Children with mild persistent asthma showed varying responses to inhaled corticosteroids based upon factors such as age, gender and ethnicity, according to study results presented at the American Thoracic Society 2012 International Conference in San Francisco.
In stratified analyses of results previously published and funded by the National Heart, Lung, and Blood Institute (NHLBI), researchers reviewed a 44-week, double blind, placebo-controlled study of 288 children and adolescents aged 5 to 18 years treated with inhaled corticosteroids (ICS). The participants, enrolled in the NHLBI’s Treating Children to Prevent Exacerbations of Asthma (TREXA) study, were randomly assigned to four treatment strategies: daily ICS only (n=72), symptom-targeted rescue ICS (n=71), combined daily ICS plus symptom-targeted ICS (n=71), and placebo (n=74). The daily group received one 40 mcg ICS actuation twice daily, the rescue group was administered one 40 mcg ICS with each puff of albuterol, and the combined group used both treatments.
Researchers defined the primary outcome as the time to first exacerbation (TFE) when a participant experienced symptoms that necessitated an oral corticosteroid; secondary outcome was treatment failure (TF), defined as a participant experiencing two or more oral corticosteroid-requiring exacerbations.
All children with mild persistent asthma benefited from ICS treatment, researchers said, though some fared better. Younger children (aged 6 to 11 years vs. 12 to 17 years) in the daily and combined groups who were white, non-Hispanic, skin test positive, had IgE levels greater than 185K/uL, and had eczema responded better to ICS than the placebo group based upon TFE or TF. Those in the rescue group saw similar results when reaching TF.
“Some subgroups were more responsive to the ICS doses used, including children who were younger, male, white, non-Hispanic, and who had allergic asthma,” researchers concluded, adding that future studies were necessary for validation.

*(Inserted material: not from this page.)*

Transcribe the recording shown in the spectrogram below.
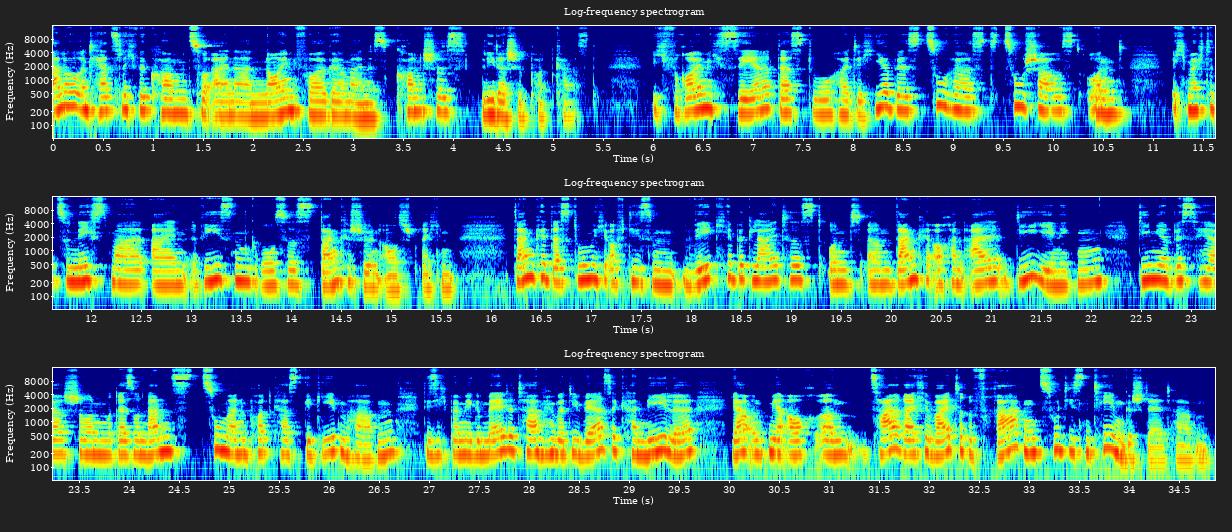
Hallo und herzlich willkommen zu einer neuen Folge meines Conscious Leadership Podcast. Ich freue mich sehr, dass du heute hier bist, zuhörst, zuschaust und ich möchte zunächst mal ein riesengroßes Dankeschön aussprechen. Danke, dass du mich auf diesem Weg hier begleitest und ähm, danke auch an all diejenigen, die mir bisher schon Resonanz zu meinem Podcast gegeben haben, die sich bei mir gemeldet haben über diverse Kanäle, ja, und mir auch ähm, zahlreiche weitere Fragen zu diesen Themen gestellt haben.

For more information: Gerald LB. Abstract #26378. Presented at: The American Thoracic Society, 2012 International Conference, May 18-23, San Francisco.